I live in Cuba, far from Camp Madawaska, in a different landscape and culture. As a visitor to Canada I have had only a small glimpse of the wonderment that Tai is presenting in this precious book. For me, this book opens two windows to this magical place. One is visual, artistically designed. The photographic images of Camp Madawaska and Victoria Lake bears the imprint of the artist-photographer, the transcendent sense of the man who was there when light was captured in its magnificence. Tai was not alone in that moment he shot each picture. Besides his vast experience as a photographer his visual acuity was also steered by his profound spirituality, which allows him to spot sites in which light, shadows, shapes and colours organize patterns of natural harmony.
The other window to this northern wilderness is opened by a different form of art, closer to the bone, that of the word. Here I find the poet in his full maturity, when soul and mind dwell under summer trees and bear witness of the landscape. There are haikus that match what Tai’s pictures have frozen in beauty in a fluid parallelism that provides unified meaning to the overall statement made by the book. There are special moments when nature is humanized by the poet’s wish to return to the bliss of simply being, as represented in his poem entitled “I Would Be Happy” where he takes the reader from leaf to grass to bug to rain, and back to earth. As we progress on this walk by the lakeshore, through the woods and over the lake we discover that it is humans who make Camp Madawaska Lodge special as found in his poem entitled, “The People of Madawaska Lodge”, this warmth is genuine.

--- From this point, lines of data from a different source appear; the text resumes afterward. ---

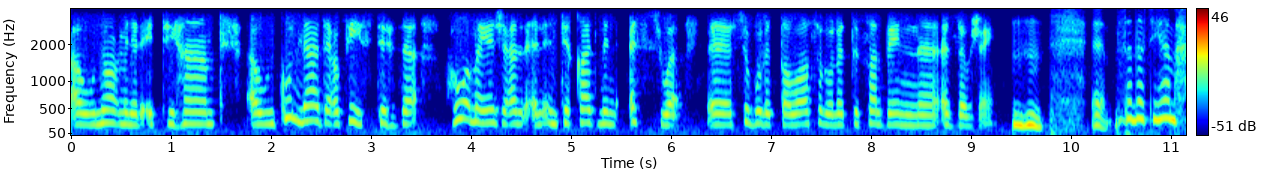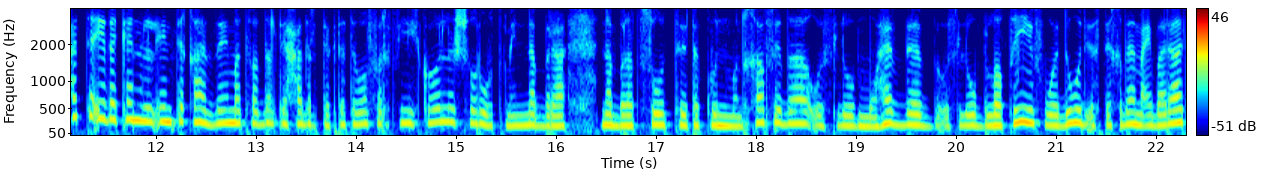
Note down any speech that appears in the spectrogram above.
أو نوع من الاتهام أو يكون لاذع وفيه استهزاء هو ما يجعل الانتقاد من أسوأ آه، سبل التواصل والاتصال بين الزوجين. سادة سهام حتى إذا كان الانتقاد زي ما تفضلتي حضرتك تتوفر فيه كل الشروط من نبرة نبرة صوت تكون منخفضة أسلوب مهذب أسلوب لطيف ودود استخدام عبارات.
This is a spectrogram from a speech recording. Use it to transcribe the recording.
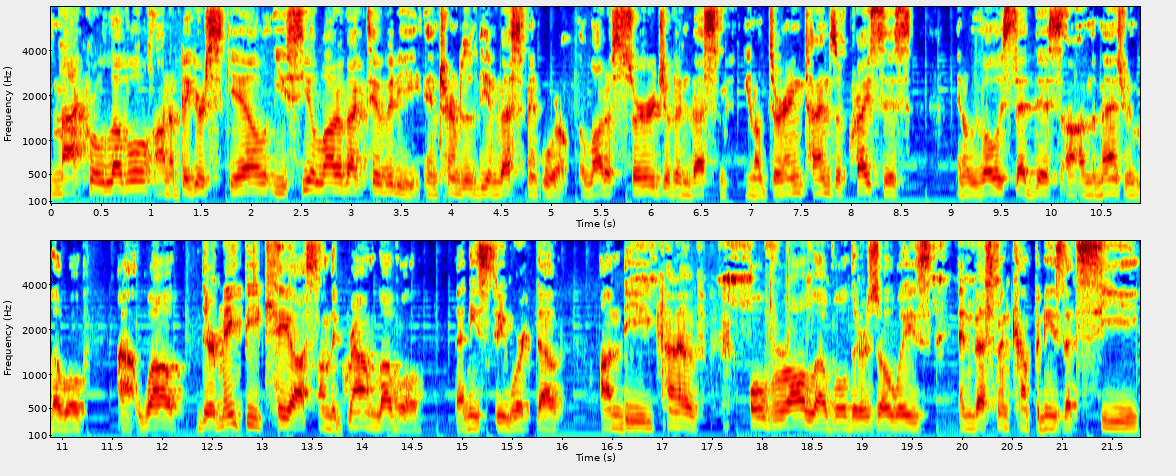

Perhaps the greatest discovery was to find universals, both in pictures and in poems. Here in the Caribbean, on an island with no winter and few running fresh rivers, we also have those brilliant warm grasses; and from his poem “The Dimming Hour” the silence that lasts “till the cricket filled hours of black”. So far, so close we are. Thank you, Tai for this magnificent reminder.
Dr. Manuel Velázquez León
University of Holguín, Cuba
Author, Historian, Teacher